Chi Omega sorority posted a racially insensitive picture taken at a Mexican-themed Halloween party.
Some students at Penn State say they're indifferent to the picture taken by the sisters of Chi Omega, others say they're appalled.
"Trashy, stupid, inconsiderate more than anything else."
That's how Grant Berry describes this picture.
"It's just really grossly inappropriate in a lot of ways," Berry said.
The picture was first reported in an Onward State blog online and now, it's at the center of an investigation.
Senior Taylour Maietta says she sees themed parties at Penn State all the time.
"We've had Mexican parties, we've had Mexican food, things like that," she said. "We've never dressed up like that."
But Maietta says it's not the costumes that offend her the most.
"The signs are kind of what got me," Maietta said.
Two signs reading "Will mow lawn for weed and beer" and "I don't cut grass, I smoke it" are front and center in the picture.

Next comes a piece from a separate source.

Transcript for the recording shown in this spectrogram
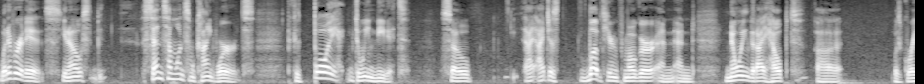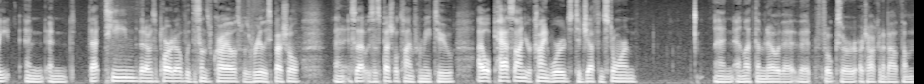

"It could just be a Halloween party dressing up, but they went as far as the signs, that could be stepping over the line a little bit," Maietta said.
Grant Berry studies Spanish Linguistics. He describes the picture as appalling.
"The person who first taught me Spanish is actually from Mexico City. She doesn't have a mustache, she doesn't wear sombrero or a poncho," he said. "I would really recommend that people, rather than do things like this and generalize an entire group of people, spend some time, get on Wikipedia, learn a little bit about that culture. You're at a university, it might help you to study a little bit more."
The sisters of the Nu Gamma chapter of Chi Omega released a statement to WTAJ Tuesday saying they apologize for portraying the inappropriate stereotypes and the picture does not reflect the values of their organization.
A representative from Chi Omega's National Headquarters says at this time, final sanctions have not been finalized for the Chapter as the incident is still under investigation, but says their organization is working with Penn State's Panhellenic team to discuss educational directives for the chapter.
University Public Information Director, Lisa Powers, also released a statement Tuesday, saying "While these individuals are within their First Amendment rights to express themselves in this way, we are appalled that they would display this level of insensitivity....these costumes and this group do not represent fraternity and sorority life at Penn State, nor the 95,000 students who attend our university."